According to Alison Renteln’s reasoning in The Cultural Defense, it is certainly better to err on the side of accommodating too much rather than too little as, often times, dress polices that appear to be neutral and non-discriminatory have a disproportionate impact on minority workers. This is because, in certain instances, a workplace attire restriction can actually be viewed as “a subterfuge for discrimination,” since businesses are trying to conform with the image of the majority, and to distance themselves from that of the minority. Though it could perhaps be fair to make the very Nozickian assumption that “if an employee chooses to work for an employer whose uniform is clearly specified, then the employee should be prepared to comply with the required dress standards,” it is important to note that such policies have a disproportionately large impact on members of minority groups, such as the Wendylandians in FFL, and this should certainly be taken into consideration. Because workplace dress codes in FFL result in “disparate treatment and disparate impact” for Wendylandians, they should be revisited. That is not to say that dress codes should not at all be applicable to Wendylandians, but rather that the unreasonable burden that falls on the Wendylandians should be taken into account, and dress codes should be modified so that they either, allow employees to display certain Wendylandian cultural symbols and trends, or at least, become actually culturally “neutral” like they claim to

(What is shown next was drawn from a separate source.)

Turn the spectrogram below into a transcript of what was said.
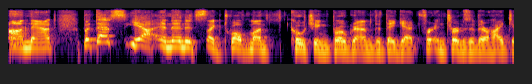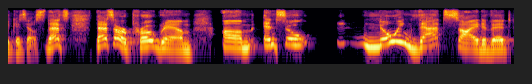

Most people would agree it’s important to participate as a full member of society through equal opportunities. The goal to achieve this is far from attainable due to existing social and economic inequalities among ethnic groups. For instance, Hispanics have higher school dropout rates than other racial and ethnic groups (Hauser et al., 2002) the black and white wealth gap remains large (Conley, 1999; Oliver and Shapiro, 1995). And some Asian Americans, among other minority groups, have poorer access to health care services and treatments than whites (Institute of Medicine, 2003). Such racial inequalities are prevalent and may be the result of discrimination, as well as changes in socioeconomic status, the discrepancy in access to opportunities, and influential policies and practices.

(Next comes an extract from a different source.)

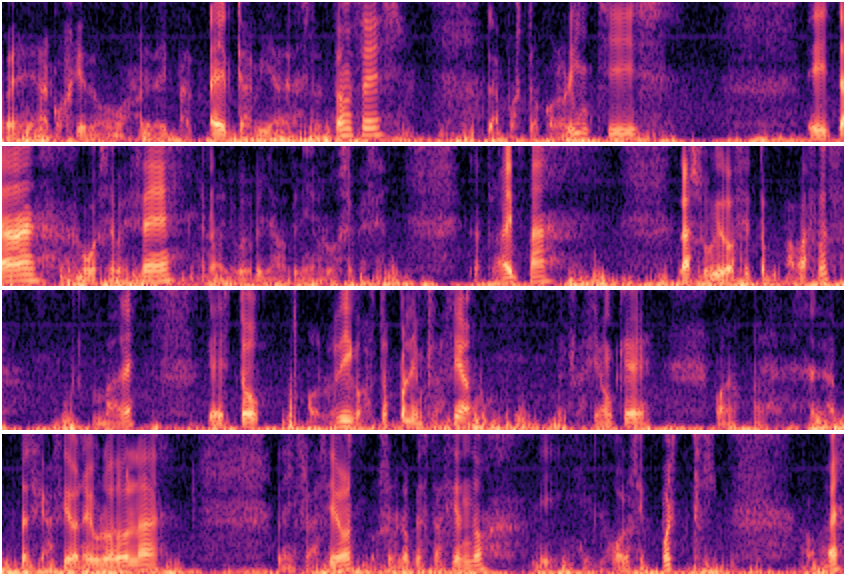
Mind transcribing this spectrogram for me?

Thirty years ago discrimination was a part of normal business activity. Work place diversity meant hire outside of your family not outside of your race. As a result, the federal government felt impelled to create employment laws. These new laws were implemented to eliminate discrimination and provide the means for advancement. As a consequence of this implementation, these laws have created possible barriers to maximizing the potential of every employee (Chan, 2000).
One HR issue this article can be applied to is ineffective performance reviews and training for management. Many companies base their performance reviews around what a manager is doing wrong, but creating a more evidence-based survey focused around specific strengths a manger should excel in helps the corporation to be future-based. Like Google, the company can identify eight characteristics of good mangers and create the survey based around those eight pillars. If a manger is deficient in a certain category they can take classes to strengthen that specific characteristics rather than have to sit through a general training highlighting things they are already good at.
3.2 Assessment of HR strategies and their application in an organisation --------- 09 Conclusion ----------------------------------------------------------------- 10